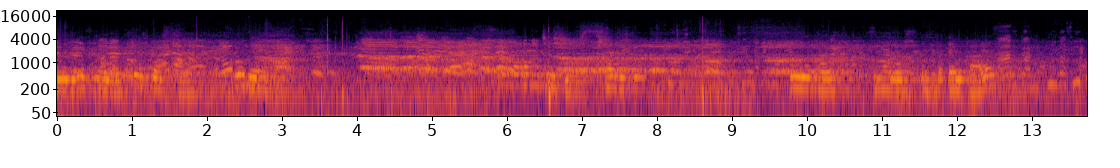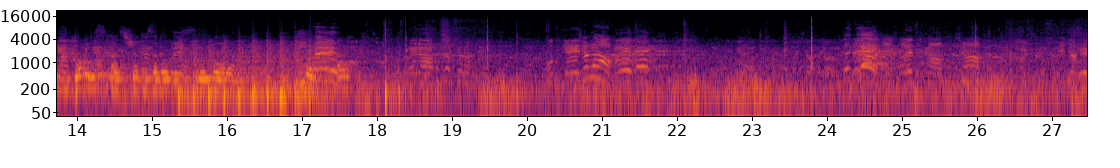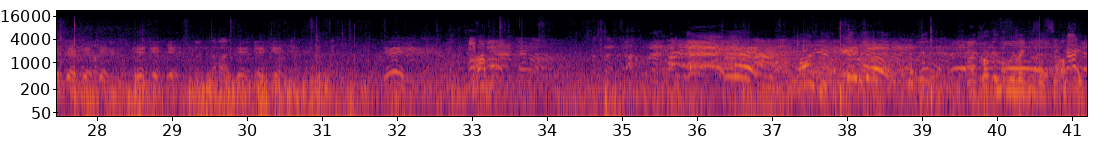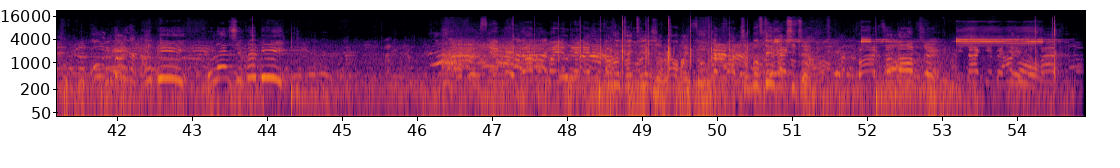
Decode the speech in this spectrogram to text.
Następnie niezmienionych Piotrkowski w klubie numerem 10 strzelby i jednak zmiana w ŁKS z boiska zszedł zawodnik z numerem 6 Artur Na koniec mógłby zagwizdać, co? Wybij! Uleży, wybij! Brawo, panie trenerze! Bardzo tutaj trenerze, brawo. Żeby było w tym zakrzyczeć.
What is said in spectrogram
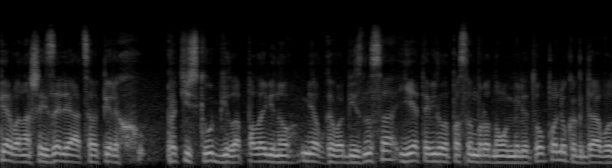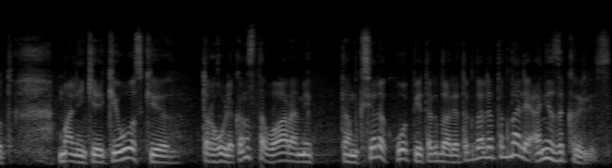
Первая наша изоляция, во-первых, практически убила половину мелкого бизнеса. Я это видел по своему родному Мелитополю, когда вот маленькие киоски, торговля констоварами, там, ксерокопии и так далее, так далее, так далее, они закрылись.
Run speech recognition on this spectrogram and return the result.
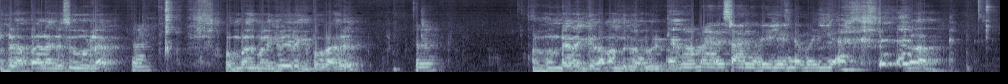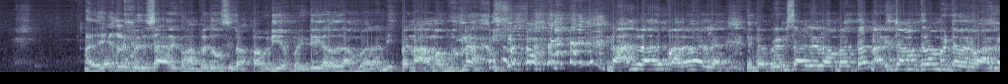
எங்க அப்பா எல்லாம் இந்த ஊர்ல ஒன்பது மணிக்கு வேலைக்கு போவாரு. மூன்றரைக்கு தான் வந்துருவாரு வீட்டுக்கு மாமா அரசாங்க வேலை என்னபடியா. அது எங்களுக்கு பெருசா இருக்கும். அப்ப யோசிக்கிறோம் அப்ப அப்படியே போயிட்டு இரவு தான் போறாங்க இப்ப நாம போனா நாங்களாவது பரவாயில்ல. இந்த ஃப்ரெண்ட்ஸ் எல்லாம் பார்த்தா நடிச்சாமத்தெல்லாம் போயிட்டு வருவாங்க.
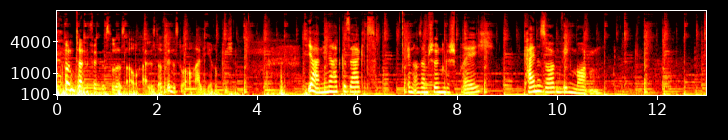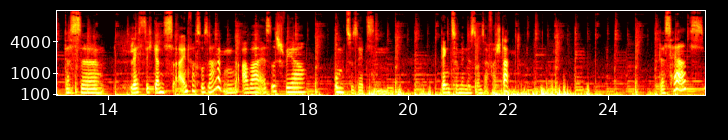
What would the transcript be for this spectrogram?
und dann findest du das auch alles. Da findest du auch alle ihre Bücher. Ja, Nina hat gesagt in unserem schönen Gespräch, keine Sorgen wegen morgen. Das äh, lässt sich ganz einfach so sagen, aber es ist schwer umzusetzen. Denkt zumindest unser Verstand. Das Herz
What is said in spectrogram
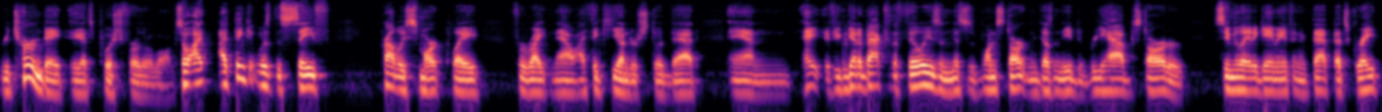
return date gets pushed further along. So I, I think it was the safe, probably smart play for right now. I think he understood that. And hey, if you can get him back for the Phillies and misses one start and doesn't need to rehab start or simulate a game, anything like that, that's great.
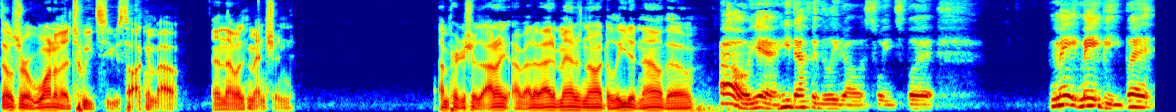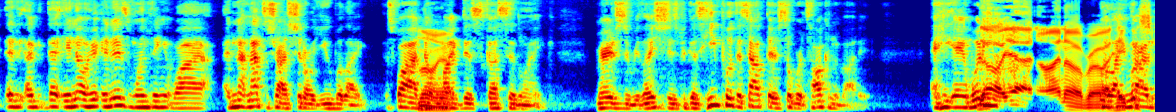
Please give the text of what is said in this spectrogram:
those were one of the tweets he was talking about, and that was mentioned. I'm pretty sure. That, I don't. I'd, I'd imagine they're all deleted now, though. Oh yeah, he definitely deleted all his tweets, but may, maybe. But it, that, you know, it is one thing why not not to try to shit on you, but like that's why I don't oh, yeah. like discussing like marriages and relationships because he put this out there, so we're talking about it. And he and what? No, he, yeah, no, I know, bro. But like, but,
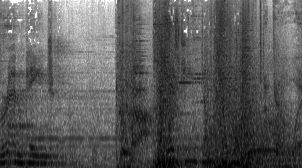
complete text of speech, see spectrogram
Rampage. Get away.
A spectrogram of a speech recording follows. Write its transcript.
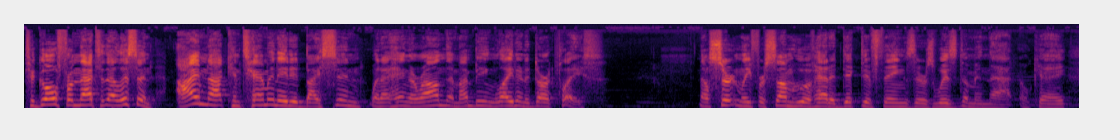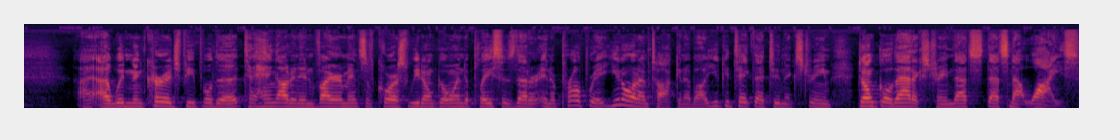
To go from that to that, listen, I'm not contaminated by sin when I hang around them. I'm being light in a dark place. Now, certainly for some who have had addictive things, there's wisdom in that, okay? I, I, wouldn't encourage people to, to hang out in environments. Of course, we don't go into places that are inappropriate. You know what I'm talking about. You could take that to an extreme. Don't go that extreme. That's, that's not wise.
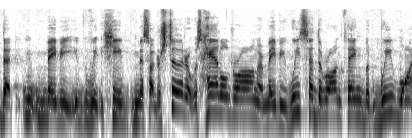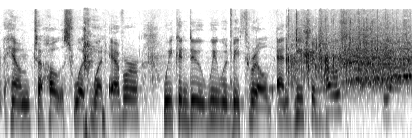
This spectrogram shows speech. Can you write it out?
that maybe we, he misunderstood or it was handled wrong or maybe we said the wrong thing, but we want him to host. What, whatever we can do, we would be thrilled. And he should host the Oscars.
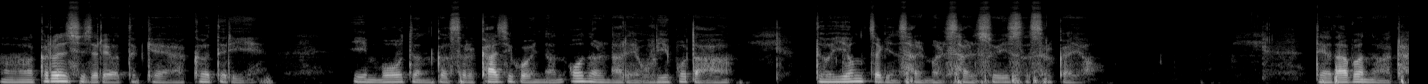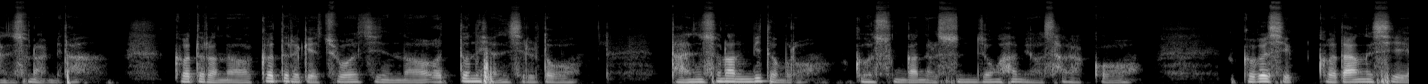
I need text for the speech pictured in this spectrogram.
어, 그런 시절에 어떻게 그들이 이 모든 것을 가지고 있는 오늘날의 우리보다 더 영적인 삶을 살 수 있었을까요? 대답은 어, 단순합니다. 그들은 어, 그들에게 주어진 어, 어떤 현실도 단순한 믿음으로 그 순간을 순종하며 살았고 그것이 그 당시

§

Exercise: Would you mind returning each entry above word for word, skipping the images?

Exercise output:
Decode the speech in this spectrogram to text.
Następnie niezmienionych Piotrkowski w klubie numerem 10 strzelby i jednak zmiana w ŁKS z boiska zszedł zawodnik z numerem 6 Artur Na koniec mógłby zagwizdać, co? Wybij! Uleży, wybij! Brawo, panie trenerze! Bardzo tutaj trenerze, brawo. Żeby było w tym zakrzyczeć.
What is said in spectrogram
Первая наша изоляция, во-первых, практически убила половину мелкого бизнеса. Я это видел по своему родному Мелитополю, когда вот маленькие киоски, торговля констоварами, там, ксерокопии и так далее, так далее, так далее, они закрылись.
Run speech recognition on this spectrogram and return the result.
எங்க அப்பா எல்லாம் இந்த ஊர்ல ஒன்பது மணிக்கு வேலைக்கு போவாரு. மூன்றரைக்கு தான் வந்துருவாரு வீட்டுக்கு மாமா அரசாங்க வேலை என்னபடியா. அது எங்களுக்கு பெருசா இருக்கும். அப்ப யோசிக்கிறோம் அப்ப அப்படியே போயிட்டு இரவு தான் போறாங்க இப்ப நாம போனா நாங்களாவது பரவாயில்ல. இந்த ஃப்ரெண்ட்ஸ் எல்லாம் பார்த்தா நடிச்சாமத்தெல்லாம் போயிட்டு வருவாங்க.
What would the transcript be for this spectrogram?
und dann findest du das auch alles. Da findest du auch alle ihre Bücher. Ja, Nina hat gesagt in unserem schönen Gespräch, keine Sorgen wegen morgen. Das äh, lässt sich ganz einfach so sagen, aber es ist schwer umzusetzen. Denkt zumindest unser Verstand. Das Herz
What is said in spectrogram
return date gets pushed further along. So I, I think it was the safe, probably smart play for right now. I think he understood that. And hey, if you can get him back for the Phillies and misses one start and doesn't need to rehab start or simulate a game, anything like that, that's great.
Please give the text of what is said in this spectrogram:
those were one of the tweets he was talking about, and that was mentioned. I'm pretty sure. That, I don't. I'd, I'd imagine they're all deleted now, though. Oh yeah, he definitely deleted all his tweets, but may, maybe. But it, that, you know, it is one thing why not not to try to shit on you, but like that's why I don't oh, yeah. like discussing like marriages and relationships because he put this out there, so we're talking about it. And he and what? No, he, yeah, no, I know, bro. But like, but,
complete text of speech, see spectrogram
Rampage. Get away.
A spectrogram of a speech recording follows. Write its transcript.
To go from that to that, listen, I'm not contaminated by sin when I hang around them. I'm being light in a dark place. Now, certainly for some who have had addictive things, there's wisdom in that, okay? I, I, wouldn't encourage people to, to hang out in environments. Of course, we don't go into places that are inappropriate. You know what I'm talking about. You could take that to an extreme. Don't go that extreme. That's, that's not wise.
This spectrogram shows speech. Can you write it out?
that maybe we, he misunderstood or it was handled wrong or maybe we said the wrong thing, but we want him to host. What, whatever we can do, we would be thrilled. And he should host the Oscars.
I need text for the speech pictured in this spectrogram.
어, 그런 시절에 어떻게 그들이 이 모든 것을 가지고 있는 오늘날의 우리보다 더 영적인 삶을 살 수 있었을까요? 대답은 어, 단순합니다. 그들은 어, 그들에게 주어진 어, 어떤 현실도 단순한 믿음으로 그 순간을 순종하며 살았고 그것이 그 당시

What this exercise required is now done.